Don't get quiet now... all of the sudden it seems like no one wants the mic. The question is, who is responsible for today's state of music? Is it the label, the artist, the promoters, the D.J., hip-hop, rock, pop or everybody in between? Have we totally fell-off, or are we on our way back in the music business? If you ask me (and even if you don't), I feel we've let the music industry musically "molest" us. Many have traded our art for articles, sold the "soul" out of our soul music, or have set bad examples for our children just to make advertisers happy. The access to pro tools has given false hope to many in the industry. The economy of music is now in a state where more musical equipment than music is being sold. Having a stove doesn't make you a chef. Having pro tools and auto-tune doesn't make you an artist. No matter the tools or utensils you have, only making "art" makes you an "artist."

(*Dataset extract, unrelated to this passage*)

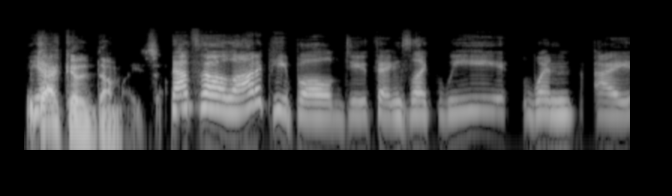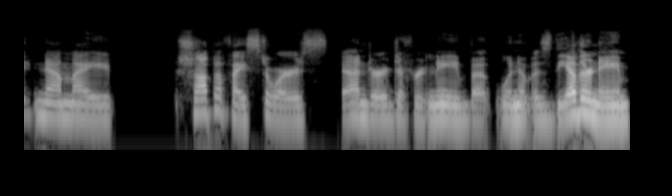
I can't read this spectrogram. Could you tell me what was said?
Which yeah. I could have done myself. That's how a lot of people do things. Like we, when I now my Shopify stores under a different name, but when it was the other name,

I found the example of that in a project coming out of Boston called "What Is Beautiful Never Dies." I traveled there to see what it was all about and in it discovered the very purpose of making music. It was about Love -- straight Universal Love. I understood that the project wasn't just about families who have lost their loved ones, but about families themselves. They had found a way to take the essence of music and make it therapeutic for the benefit of all who are suffering within their community.
Having made several radio hits myself, I don't have issue with one or two songs being built strictly for the club. Good music is made to party. But while you are in the booth, be mindful that real people's lives don't just play out in the club. There are also real life issues that need to be addressed and worked out. One of the best ways to confront a problem is to find others who identify with it as well. There is nothing more liberating than when you understand your music and your music understands you. There is a relationship between soul music and people who got "soul." It's the reason why we rock to "I'm Black and I'm Proud," and it had nothing to do with "swagger." It had to do with our music helping us get over oppression.
Music is organized noise. It can be organized properly or poorly. While in Boston, I spent time talking to the newest producer signed to the Good Music Family. He simply said "Do the music you'd be proud of." People respect pride in one's craftsmanship. I took great pride in seeing that a group of people was able to take all the noise of violence that had played out on inner city streets and gave it right back properly with a sound that said "enough!" As I sat with a group of mothers and fathers who have lost their children to violence, I watched as they took a stand through the art of music. Each family, all part of the "What Is Beautiful Never Dies" project (which took root from the Anonymous Boston Project) have began to make music that heals and moves.
True to my word (and the loyalty of brotherhood), I took the trip to MCI Norfolk Correctional Facility to visit DJ 3rd Eye a.k.a. Darrell Jones, who spearheaded the "What Is Beautiful Never Dies" project. I realized that I had to do more than support this movement; I had to be in it. Taking my proper place, I was welcomed into the booth to make music that matters for those that need to heal on all levels. Both victims and the victimizes have to face the music on this one. The results spoke for themselves. With the two songs I helped to lay out with DJ 3rd Eye, and many other New England artists at Surefire Studios, those results are alive and well in the song "What Is Beautiful Never Dies" and the incredible composition called "I Can Hear You."
There is a reason everyone has a favorite song and it stems from the fact that we all have the Sound of Life in us that needs to be heard. I enjoyed my trip, and I am bringing the movement back home so we all can feel it. If you don't know now you know. It has further re-enforced my belief that I not only had to be part of the label, but that I have a responsibility to create great music... so do you!